It's a long trudge to the top of the hill, especially on a hot day, but every time I go to St John's I just have to do it. Signal Hill dominates the entrance to the harbour, and there's a fantastic view over the city of St John's in one direction and the Atlantic Ocean in the other.
At the top, the sandstone Cabot Tower was built in 1897 to commemorate the 400th anniversary of John Cabot's discovery of Newfoundland, and Queen Victoria's Diamond Jubilee. Inside is a small museum detailing the first transatlantic wireless signal, the letter "S" in Morse Code sent from Cornwall, England, and received here by Guglielmo Marconi in 1901.
A winding narrow staircase took me to the very top, where there's a stunning view over the harbour, but my visit was cut short by swarms of flying ants, so I didn't stay up there long.
The small stone building in the foreground is the 18th century Queens Battery, built for defence of the harbour. The French-English struggle for Newfoundland ended here in 1762 with the last shot fired on the hill.
The French may have been vanquished back in1762, but the cannons remain.... just in case!
There have been harbour defences for St. John's here from the 18th century to the Second World War. As early as 1673, a heavy chain was stretched from across the Narrows from Pancake Rock to Chain Rock to protect the harbour from incoming enemy vessels. During WWII, an anti-submarine boom was attached to prevent the entry of German U-boats.
Across the entrance to St John's Harbour is Fort Amherst. The WWII gun emplacements down near the water are still there, but no public access any more. ('Elf'n'safety rules, no doubt.) On previous visits we have been able to walk through the bunkers and actually climb on the rusty guns.
The Fort Amherst lighthouse was built in 1952, replacing former structures built in 1813 and 1852. The lighthouse keepers house has been converted to a delightful tearoom with a spectacular view of The Narrows.

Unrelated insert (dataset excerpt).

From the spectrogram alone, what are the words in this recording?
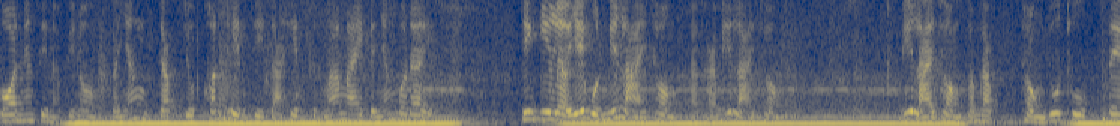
กอนจังซี่น่ะพี่น้องก็ยังจับจุดคอนเทนต์ที่จะเฮ็ดขึ้นมาใหม่ก็ยังบ่ได้ จริงๆ แล้วยายบุญมีหลายช่องนะคะมีหลายช่อง มีหลายช่องสำหรับช่อง YouTube แต่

And in the far distance is the lighthouse at Cape Spear, the most easterly tip of land in North America. Start swimming.... next stop.... Europe.
For more pics of Newfoundland, see my three previous posts. As always, click on any pictures to enlarge.